    I don't know if you watched the extras on the DVD or not, but they talk about how Karloff had shot some film with Corman, but owed him a couple more days work. Corman loaned that debt to Bogdanovich, who struggled to figure out how to integrate the gothic horror footage into a movie when he only had Karloff for very limited time. He finally lit on the idea of a movie within a movie and a shooter showing up at the screening of it. Karloff liked it so much he worked past his owed time in order to finish the new story.

    1. Oh, and I love the Boomtown Rats reference.

    2. I did watch a couple of the extras--I liked the film enough to spend a little more time with it. It's a surprising film in a lot of ways--it's a much smarter script than I expected, and a smarter film in general. I really expected it to be a B-movie, and it is, but it's one of those B-movies that aspires to be something more.

      For the record, I'm a huge Boomtown Rats fan.

  3. I enjoyed this one as well. Surprisingly good, really, considering I had no expectations going in.

    It's interesting that this was made in 1968 and dealt with a Vietnam veteran.

    I'm looking forward to seeing this film again at some point.

    1. Honestly, I am, too. This is one I will happily watch again.

  4. It's interesting that Bogdanavich did so well with so little budget for this movie. That seems to be a running theme for several movies on the 1001 list, getting a lot for a little.
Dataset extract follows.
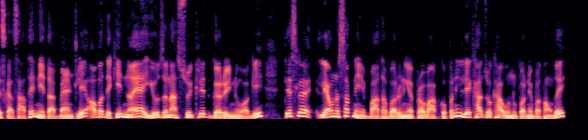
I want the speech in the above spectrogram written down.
यसका साथै नेता ब्यान्टले अबदेखि नयाँ योजना स्वीकृत गरिनु अघि त्यसले ल्याउन सक्ने वातावरणीय प्रभावको पनि लेखाजोखा हुनुपर्ने बताउँदै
    1. When you consider that 20% of his budget went to Karloff, it's even more impressive.